WHAT IS REQUIRED: Report every line in the listing that contains the string "then".
::::::::
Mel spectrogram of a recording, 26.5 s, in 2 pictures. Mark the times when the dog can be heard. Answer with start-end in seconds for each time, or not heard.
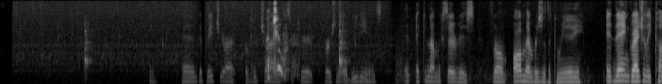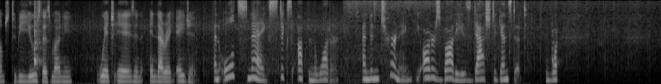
not heard.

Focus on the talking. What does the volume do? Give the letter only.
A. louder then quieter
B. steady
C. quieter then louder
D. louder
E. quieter
D.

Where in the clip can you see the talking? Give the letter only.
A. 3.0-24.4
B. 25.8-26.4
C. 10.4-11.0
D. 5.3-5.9
A.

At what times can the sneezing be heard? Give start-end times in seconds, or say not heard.
5.3-5.9.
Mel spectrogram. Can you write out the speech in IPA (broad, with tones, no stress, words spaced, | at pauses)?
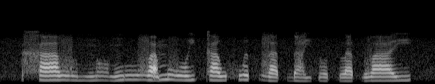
xaː˨˦və̤˨˩m nɔ̤˨˩ ŋu˧va̰˧˥mvo˨˦j ka˧whwə˦˥t̚za˨˩t̚ ɗa̤˨˩jɗo˨˩t̚la˨˩t̚ va˨˦j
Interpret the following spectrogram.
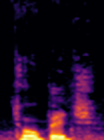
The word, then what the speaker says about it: Topic: my little baby, Bojana Topic. T-O-P-I-C, the H is silent.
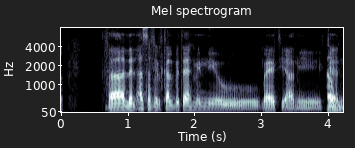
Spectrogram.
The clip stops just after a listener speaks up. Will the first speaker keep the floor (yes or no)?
no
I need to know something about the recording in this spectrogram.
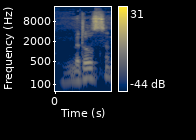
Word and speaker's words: Mikkelsen: Did they keep Mads Mikkelsen?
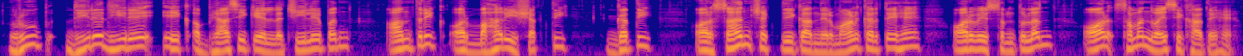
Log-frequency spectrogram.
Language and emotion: Hindi, neutral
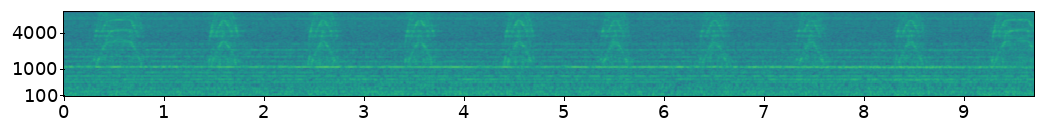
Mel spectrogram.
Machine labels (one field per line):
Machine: slide rail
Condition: normal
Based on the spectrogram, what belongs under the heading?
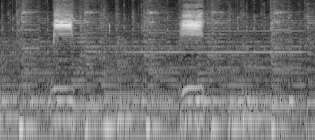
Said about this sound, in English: That's the American Woodcock.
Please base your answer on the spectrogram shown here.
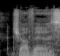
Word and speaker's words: Chaves: Say your last name for Chavez. Is that right? That's very close. Yes. I'm going to spell it for our listeners.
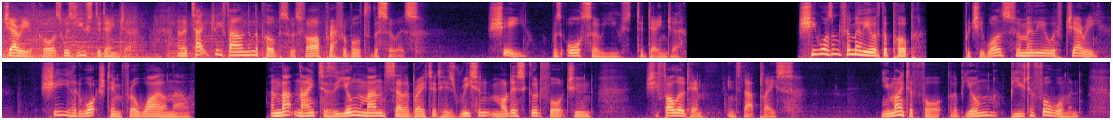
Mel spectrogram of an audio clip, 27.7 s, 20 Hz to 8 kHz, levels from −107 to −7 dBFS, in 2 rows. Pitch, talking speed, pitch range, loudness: 125 Hz, 165 wpm, 110-155 Hz, -24 LUFS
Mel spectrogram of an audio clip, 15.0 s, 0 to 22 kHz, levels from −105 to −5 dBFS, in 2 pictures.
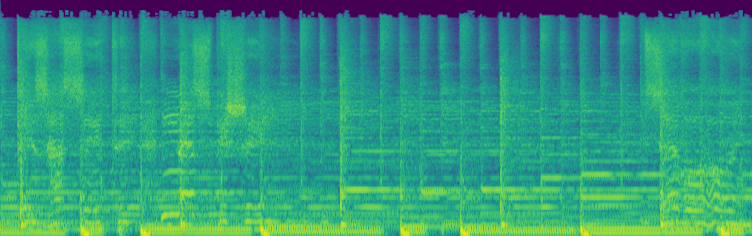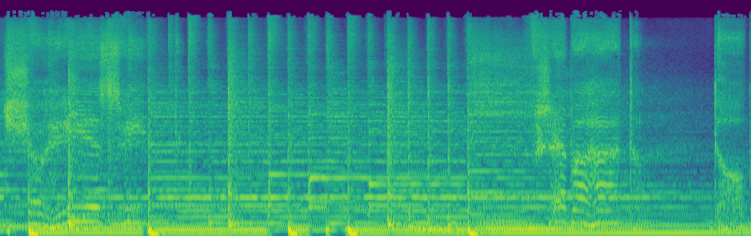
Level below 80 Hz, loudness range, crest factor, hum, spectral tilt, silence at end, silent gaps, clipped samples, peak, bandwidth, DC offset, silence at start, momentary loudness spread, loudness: -22 dBFS; 2 LU; 16 dB; none; -4 dB/octave; 0 s; none; under 0.1%; 0 dBFS; 18 kHz; under 0.1%; 0 s; 5 LU; -17 LUFS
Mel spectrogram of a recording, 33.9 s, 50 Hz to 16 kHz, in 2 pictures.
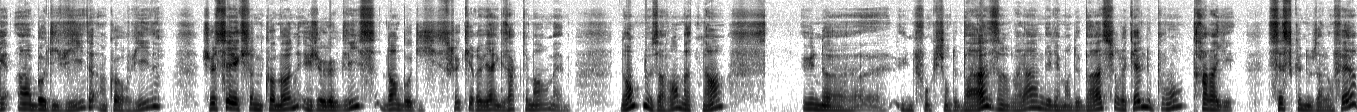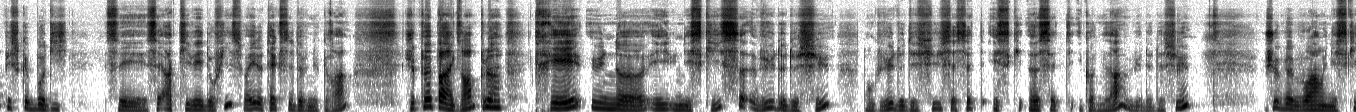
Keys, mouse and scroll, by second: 1.0 click, 3.1-5.8 drag, 17.1 click, 21.3 click, 23.6-24.9 drag, 29.3 click, 30.8 right click, 31.6-32.1 scroll up 1, 32.2 right click.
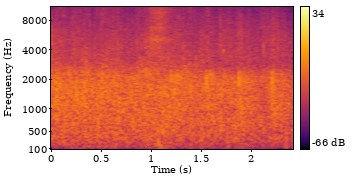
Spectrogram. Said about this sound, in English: Would you guys give her another round of applause?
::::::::
SOLUTION TO THE PROBLEM:
A. louder then quieter
C. quieter then louder
The word, then what the speaker says about it: Topic: my little baby, Bojana Topic. T-O-P-I-C, the H is silent.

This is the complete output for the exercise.